The Los Angeles-based company Mighty gives children the chance to open their own online stores. It's an initiative that allows them to develop entrepreneurial skills while also making money.
The idea may sound slightly crazy to some, but Mighty is essentially an e-commerce platform where children manage their own online stores. They choose the products to be sold, the colors of the storefront, and the communications and the marketing for their "small business." This concept came from an idea of Ben Goldhirsh, one of the two founders. While living in Costa Rica, his two daughters were in a school of just six people. Concerned about his daughters' development and about them potentially falling behind American students, he tutored them and used learning platforms.
But the two girls didn't see the point of studying after school. And that's when Ben Goldhirsh decided to encourage them to sell the bracelets they were making online. This allowed them to understand entrepreneurial challenges, develop mathematical skills, and learn about marketing and communication. This idea of learning through projects then interested Goldhirsh's friends, who wanted to get their own offspring involved in similar undertakings.
Hoping to sell their own creations
Since then, Mighty has launched and now has nearly 3,000 "CEOs" in America. So how can underage entrepreneurs start their own businesses on Mighty? For now, young CEOs are only allowed to sell customizable hats, bags or stickers, made and shipped by a partner of the platform called Printful. Young entrepreneurs are also allowed to sell items made by artisans on the Novica platform.
Users of the site hope to be able to sell their own homemade items or offer services, which the platform does not currently allow. Mighty recently launched its own online community so that users can share tips, offer encouragement and support, and propose new features. On each transaction, Mighty claims a percentage of the sale. The site also plans to add a subscription service in the future.
Some, understandably, have questions about Mighty, especially parents who may fear their child experiencing the highs and lows of business.

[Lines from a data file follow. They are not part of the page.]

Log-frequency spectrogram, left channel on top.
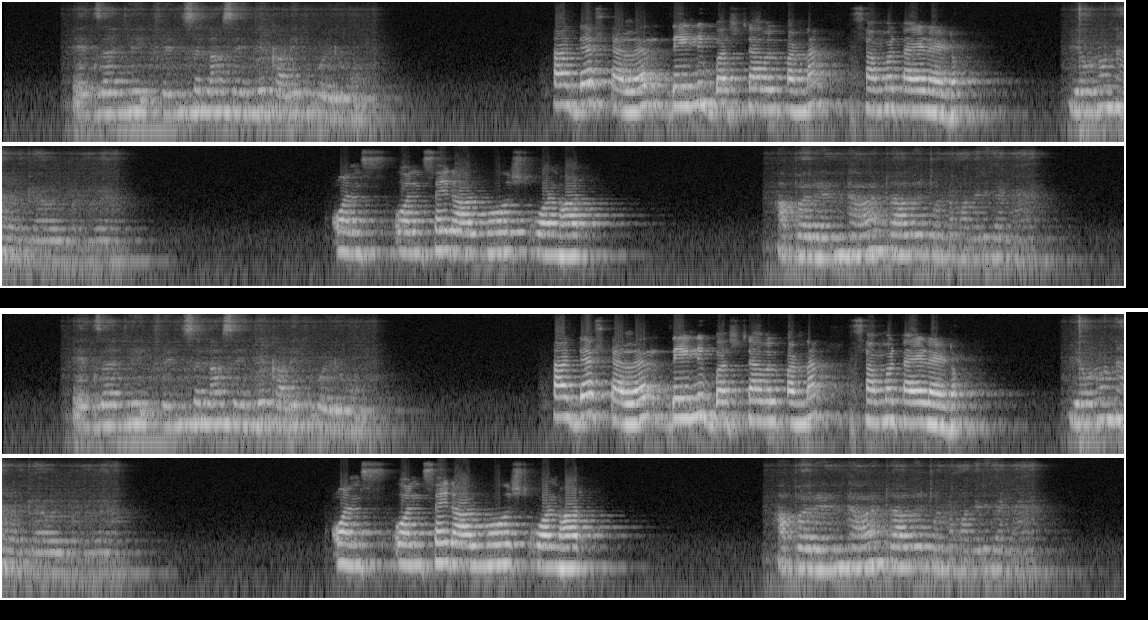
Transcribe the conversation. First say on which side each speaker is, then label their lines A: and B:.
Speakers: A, on the right; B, on the right.
A: எக்ஸாக்ட்லி ஃப்ரெண்ட்ஸ் எல்லா சேந்து கடைக்கு போயிடுவோ
B: அ, டேஸ்காலர் டெய்லி பஸ் ட்ராவல் பண்ணா செம்ம டயர்ட் ஆய்டும்
A: எவ்ளோ நேரம் டிராவல் பண்ணுவ?
B: Once one side almost one hour
A: அப்ப ரெண்டார் ட்ராவல் பண்ண மாதிரி தான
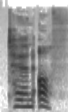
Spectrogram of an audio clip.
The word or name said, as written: turn off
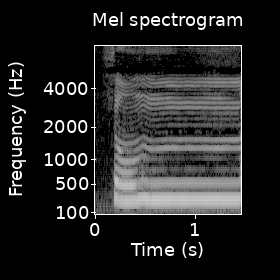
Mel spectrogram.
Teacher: میم کے اوپر غنہ ادا کیا ہے، میم کے اوپر تشدید ہے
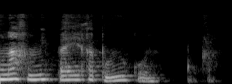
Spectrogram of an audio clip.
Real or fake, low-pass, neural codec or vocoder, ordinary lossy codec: fake; 10.8 kHz; codec, 24 kHz, 0.9 kbps, WavTokenizer, medium speech release version 2; MP3, 64 kbps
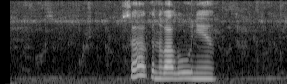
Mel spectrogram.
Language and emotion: Russian, sad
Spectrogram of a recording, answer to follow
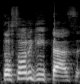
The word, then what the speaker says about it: Dos Oruguitas: Dos Oruguitas, that's the pronunciation.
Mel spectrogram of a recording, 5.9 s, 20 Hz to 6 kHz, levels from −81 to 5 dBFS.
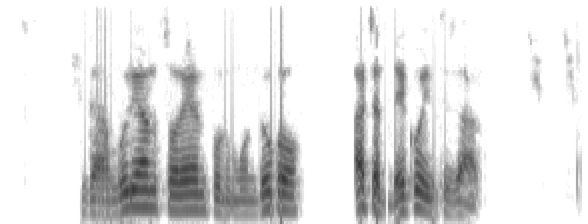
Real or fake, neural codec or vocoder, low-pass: real; none; 5.4 kHz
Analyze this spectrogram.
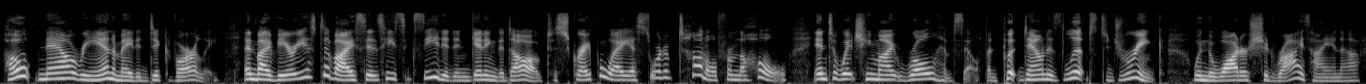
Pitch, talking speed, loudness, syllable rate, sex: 220 Hz, 200 wpm, -20 LUFS, 4.8 syllables/s, female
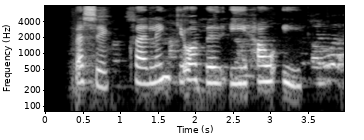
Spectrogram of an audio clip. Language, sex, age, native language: Icelandic, female, 18-19, Icelandic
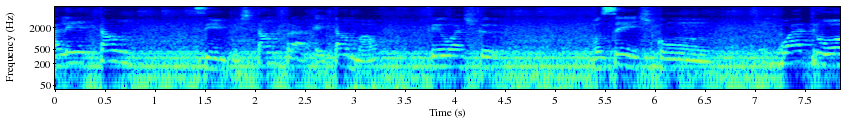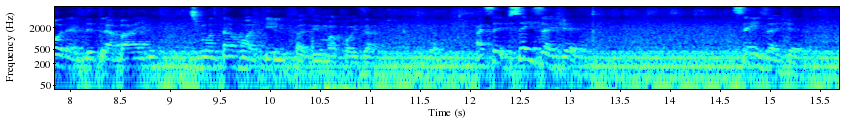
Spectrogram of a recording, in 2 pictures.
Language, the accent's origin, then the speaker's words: Portuguese; Angola; não, eu sou angolano, também estudei, também sei, vou opinar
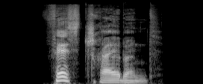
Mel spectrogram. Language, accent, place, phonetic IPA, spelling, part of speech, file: German, Germany, Berlin, [ˈfɛstˌʃʁaɪ̯bn̩t], festschreibend, verb, De-festschreibend.ogg
- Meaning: present participle of festschreiben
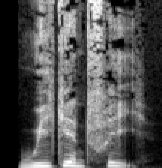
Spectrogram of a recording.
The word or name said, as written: weekendfri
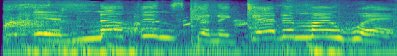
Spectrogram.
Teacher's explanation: the T in the word get is pronounced as a flap T, which then connects to the preposition in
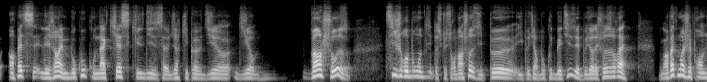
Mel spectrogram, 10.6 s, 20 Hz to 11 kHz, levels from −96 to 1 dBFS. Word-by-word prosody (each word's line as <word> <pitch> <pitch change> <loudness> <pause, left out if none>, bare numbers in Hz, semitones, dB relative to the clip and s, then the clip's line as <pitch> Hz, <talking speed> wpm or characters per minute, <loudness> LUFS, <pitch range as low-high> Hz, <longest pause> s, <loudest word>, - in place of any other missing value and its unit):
En - - +2
fait, 180 +1 +5
c'est 175 -3 -1
les 135 -1 -1
gens 170 +5 +4
aiment 135 -4 +1
beaucoup 140 +9 -3
qu'on 135 -4 -6
acquiesce 135 +5 +2
ce - - -7
qu'ils 135 -2 -6
disent. 125 -4 -5
Ça 120 - -4
veut 110 - -3
dire 130 +2 -5
qu'ils 135 - -10
peuvent 125 -3 -4
dire, 120 +3 -4
heu, 120 0 -5
dire 125 -1 -5 0.8
20 180 +7 +9
choses. 175 -3 +2 0.5
Si 220 - 0
je 195 - +1
rebondis 170 -3 +1
parce 120 - -9
que 125 - -10
sur 120 +1 -7
20 130 0 +2
choses, 155 -4 -1
il 115 - -9
peut 145 -3 +1
il 110 - -9
peut 120 - -9
dire 125 -3 -5
beaucoup 120 +2 -9
de 115 - -12
bêtises 185 - -3
et - - +3
il - - -1
peut 120 - -8
dire 125 - +2
des 120 - 0
choses 150 +3 -1
vraies. 160 -7 +4 0.5
Donc, 125 - -6
en - - +1
fait, 200 - +7
moi, 200 -1 +4
je 165 - -2
vais 160 - +3
prendre 145 -2 -2
135 Hz, 295 wpm, -23 LUFS, 125-165 Hz, 0.8 s, 20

But the founders remain confident that there are important lessons to be learned, even through failure, and that it's easy to stop the process or even just jump in for a few weeks.